When I attended the Catholic Writers Conference last week, I obtained a copy of Trianon: A Novel of Royal France by Elena-Maria Vidal, kindly signed by the author. Reading it on my much delayed flight home I was transported to the places and time of Revolutionary France, almost completely secure within the world of Trianon. Although there were a couple times when the veil opened and I saw the art and intent behind the world Vidal creates in these vignettes, I was otherwise completely present and involved.
As in her most recent novel, The Night's Dark Shade, Vidal achieves wonderful immediacy and versimilitude in historical fiction. These episodes from the life of Louis XVI and Marie Antoinette sympathetically and honestly depict the trials, triumphs, sadness, joy, and ultimate sacrifice of this much-maligned couple. They emerge as real people, neither monsters nor angels, but, as we are, mixtures of faults and virtues.

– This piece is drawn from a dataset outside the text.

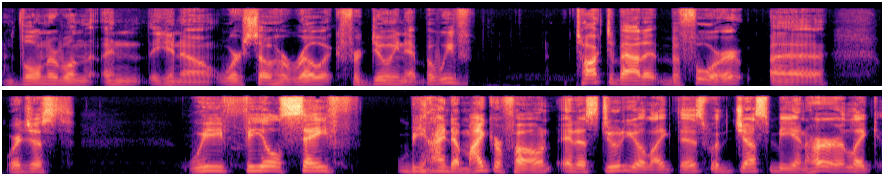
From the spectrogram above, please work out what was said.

The novel begins with the celebration of St. Teresa of Avila's feast day, honored both at the Carmelite convent and at the French court. It ends with the death of the priest who accompanied Louis Capet to the guillotine as the one surviving member of the royal family, Marie-Therese, waits by his bedside. (Fortunately, her story is continued in Madame Royale.) In between, Vidal depicts how love grew between the royal couple after their arranged marriage of state, the births, growth, and deaths of their children, the rising tide of Revolution and the efforts of the King first to forestall it with reforms and then to survive it with accommodations that sometimes cost him dearly, and finally with the family's capture and imprisonment, the execution of Louis and then of Marie Antoinette, the abuse of the young Dauphin and the sufferings of Marie-Therese. I highly recommend this book, and its sequel.